For each track, there is an Associate and Master Level accreditation, the difference being the level of knowledge required to attain certification. More information on the EMC certification is available on the EMC website.
Unlike the other certification programs discussed here, the Gadzoox certifications for Certified Professional and Certified Technical Professional require that candidates complete training courses rather than take a certification exam. Whether this makes the Gadzoox certs as valuable as others will depend on your personal perspective or that of your current or prospective employer. More information on the certifications can be found at the Gadzoox website.
As IBM’s product portfolio includes many other things as well as storage products, it should come as no surprise that their certification offerings are well developed. Current IBM storage related certification offerings include a smattering of storage specific certs such as IBM TotalStorage Networking Solutions and High End Disk Solutions to name just two. Each subject has a single exam associated with it. For more information visit the IBM certification Website.
SAN Director and switch manufacturer McDATA have a detailed outline for their certification program, though at present, only one certification, the McDATA Certified Storage Network Designer is available. In common with many other vendor offerings, the McDATA programs mix a general knowledge of storage networking with a concentration of product related focus. Check out the McDATA Website for the latest developments on the McDATA certs.
Storage solution manufacturer Network Appliance has created a certification program with two distinct tracks designed to focus the candidates attention on Network Appliance products. The two tracks are NetApp Certified Associate (Filer) certification, which requires three exams to be taken before candidates can move on to the NetApp Certified Professional (Filer) cert which requires a further two exams. The same kind of path (with different exams) exists for the NetApp Certified Associate (NetCache) and NetApp Certified Professional (NetCache) certifications. For more information on Network Appliance certification visit the certification homepage on the Network Appliance Website.
Storage Networking Industry Association (SNIA)
Being a vendor independent organization, the SNIA is able to offer certification program free of the product orientation that many of the other certifications tracks take. Whether you think is a good or a bad thing depends on your perspective.

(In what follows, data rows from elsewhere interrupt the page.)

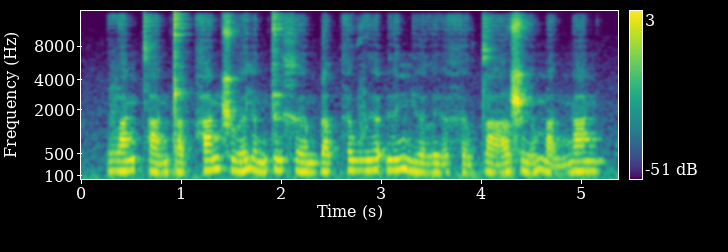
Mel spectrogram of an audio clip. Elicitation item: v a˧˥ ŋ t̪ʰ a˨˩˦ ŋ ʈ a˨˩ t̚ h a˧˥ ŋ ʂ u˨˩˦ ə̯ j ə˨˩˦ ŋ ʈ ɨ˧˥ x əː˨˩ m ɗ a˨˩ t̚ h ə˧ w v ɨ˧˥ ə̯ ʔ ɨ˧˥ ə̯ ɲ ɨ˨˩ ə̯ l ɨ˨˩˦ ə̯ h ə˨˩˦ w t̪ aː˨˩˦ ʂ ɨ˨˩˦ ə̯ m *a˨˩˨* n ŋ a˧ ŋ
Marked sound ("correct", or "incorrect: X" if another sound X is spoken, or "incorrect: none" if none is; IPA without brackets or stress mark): correct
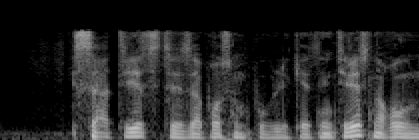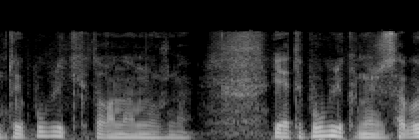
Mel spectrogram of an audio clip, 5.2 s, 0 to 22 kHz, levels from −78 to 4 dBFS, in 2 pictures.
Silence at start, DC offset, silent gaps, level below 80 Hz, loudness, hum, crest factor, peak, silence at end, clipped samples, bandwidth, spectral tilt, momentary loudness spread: 0.45 s; under 0.1%; none; -40 dBFS; -24 LUFS; none; 16 dB; -8 dBFS; 0 s; under 0.1%; 9.4 kHz; -5 dB/octave; 9 LU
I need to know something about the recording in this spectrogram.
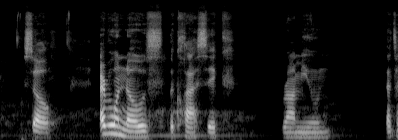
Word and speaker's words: Ramune: So, everyone knows the classic Ramune. That's how you pronounce it.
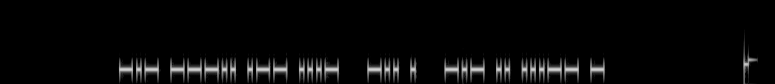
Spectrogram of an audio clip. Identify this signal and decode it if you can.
Morse code, heard as a keyed tone, about 27 wpm, 700 Hz. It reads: K8WV DE KI3T
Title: USA Callsign DE Callsign - 4 Characters - 28wpm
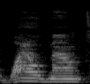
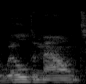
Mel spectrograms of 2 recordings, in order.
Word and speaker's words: Wildemount: Based on his first campaign, The Explorer's Guide to Wildmount, or Wildemount, however you want to pronounce it, is an adventure module that also carries a few character options in it.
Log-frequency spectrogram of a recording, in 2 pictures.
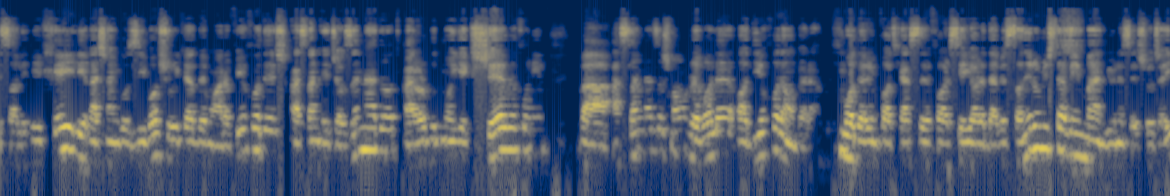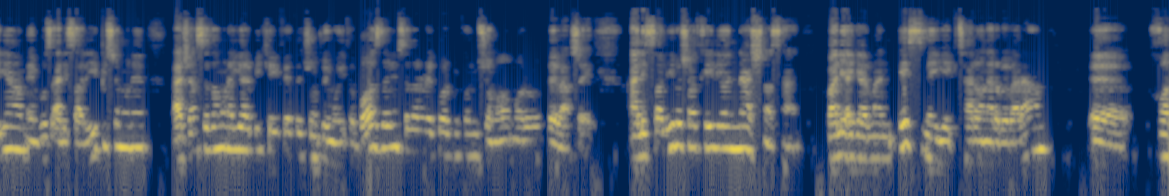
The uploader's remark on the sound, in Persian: کیفیت صدا در این اپیزود خیلی پایین هست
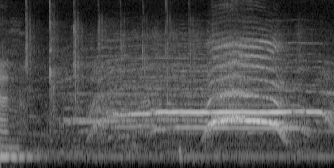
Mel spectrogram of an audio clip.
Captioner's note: cheering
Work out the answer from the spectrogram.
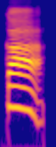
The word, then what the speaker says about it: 까: 모두 가와 발음이 비슷한데 까는 가보다는 세게 발음하고 공기가 나오지 않습니다.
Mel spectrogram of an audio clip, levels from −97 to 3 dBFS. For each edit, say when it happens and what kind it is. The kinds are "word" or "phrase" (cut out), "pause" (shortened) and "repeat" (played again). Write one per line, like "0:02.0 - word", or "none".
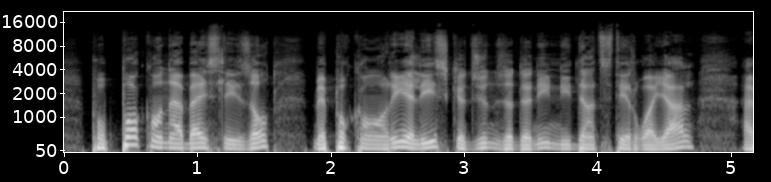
none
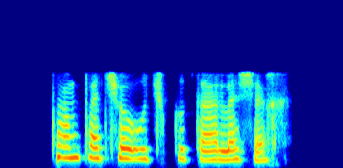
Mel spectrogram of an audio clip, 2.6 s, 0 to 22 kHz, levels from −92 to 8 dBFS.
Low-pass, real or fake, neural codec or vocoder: 3.6 kHz; fake; codec, 24 kHz, 3.1 kbps, DualCodec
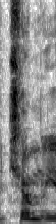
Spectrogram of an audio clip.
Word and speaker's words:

Current SNIA offerings include the Fibre Channel Storage Networking Professional, Practitioner, Specialist and Expert. Exams for the first two certifications are currently available, with the others scheduled to follow sometime later this year. The certifications can be taken in any order. The Fibre Channel Storage Networking Professional is, by SNIA’s own admission, designed for non-technical personnel. More information can be found at the SNIA Website.
Sun’s highly developed storage certification program includes three distinct tracks including Sun Certified Data Management Engineer, Sun Certified Backup and Recovery Engineer and Sun Certified Storage Architect. Each certification requires the passing of a single exam, and the certs can be taken in any order. For more information visit the certification section of Sun’s Website.
Announced earlier this year, the VERITAS Certified Professional Program is designed to certify individuals on VERITAS products. According to press information the exams cover VERITAS products and their applications for data protection and high availability, though a search of the VERITAS Website yielded no further information on the programs than that.
In Part Two……
In part two of this article, we’ll talk to some industry figures about certifications and get the answer to one very important question. Are certifications worth your time, money and effort? We’ll also look at some more factors that you should consider when selecting a certification.